First, you should revisit that "don't time the market" advice. First, understand where it came from. Stock brokers have a problem: they are supposed to watch the market and advise their customers, but if they make a mistake, they don't want the customer coming back around and saying "well, well, you told me wrong and you should be responsible for my losses". They also want to take the little people's money anytime they walk in the door, and not turn them away merely because market prices are not favorable right now. For business reasons they must have you believe it's always a good time to buy stocks. So they create this meme of "you can't time the market".
I don't have anything against trading strategies or doctrines, but they're not a suicide pact. You shouldn't follow the doctrine beyond reason, i.e. When facts on the ground are telling you something totally different. The first law of investing is Buy low, sell high, and that trumps every other strategy or doctrine.
If CNN has gone into 24-hour-coverage mode about the tanking of the stock market, and brokers are jumping out of windows, then go look at fundamentals. Did they also tank? If the fundamentals are still solid and the stock is underpriced because of panic, then it is low and you buy.
Brokers don't want to be financially responsible for telling you to do that, and don't want to deter you from investing at other times, so they won't tell you to do that. But are they doing that? Are their bosses doing that? Are investment bankers doing that? *Oh you betcha... that's who the buyers are, when ignorant sellers panic and sell low.
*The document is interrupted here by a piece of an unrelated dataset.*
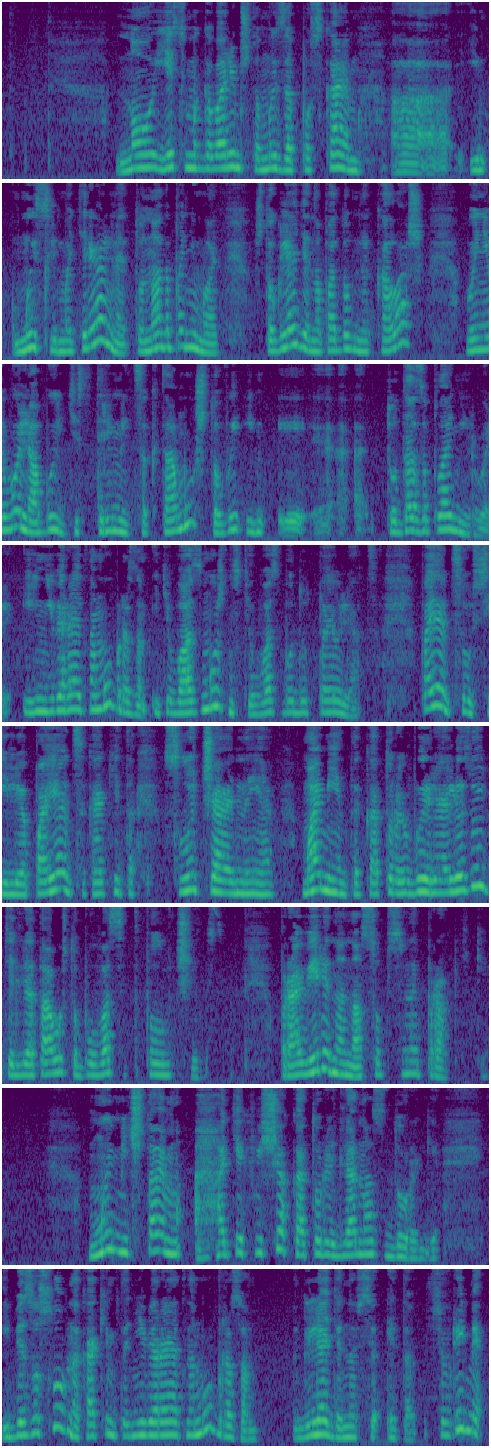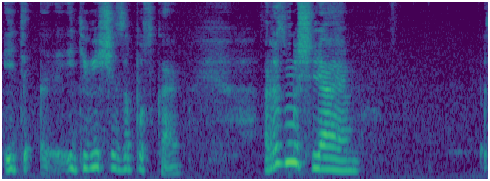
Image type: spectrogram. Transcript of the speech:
Но если мы говорим, что мы запускаем э, мысли материальные, то надо понимать, что глядя на подобный коллаж, вы невольно будете стремиться к тому, что вы им, э, э, туда запланировали. И невероятным образом эти возможности у вас будут появляться. Появятся усилия, появятся какие-то случайные моменты, которые вы реализуете для того, чтобы у вас это получилось. Проверено на собственной практике. Мы мечтаем о тех вещах, которые для нас дороги. И, безусловно, каким-то невероятным образом, глядя на все это, все время эти, эти вещи запускаем. Размышляем,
If they really believed "don't time the market", then they wouldn't be doing that kind of opportunistic investing, would they? :)
So yes. When Wall Street is having a half-off sale, you certainly should be flipping over couch cushions to invest money that you wouldn't otherwise have invested.
So I hope I have disabused you of the notion that timing the market is "ooga booga" bad.
Rebalancing is the best and surest way to time the market
And back to, "this is what the pros do with their own and with institutional money". Rebalancing is gold-plate strategy for endowments, for instance, which are supervised by the smartest investment bankers in the world, as part of their role on university boards.
And back to the laws of investing, you are absolutely correct: rebalancing means you buy low when low stock prices have shrunk its fraction of your portfolio, and you sell high when high stock prices have made them an outsize proportion of your portfolio.
And you are correct that "buy low, sell high" stands in direct contradiction to "don't time the market". Both can't be correct at once. "Buy low" is correct, "don't time" is wrong.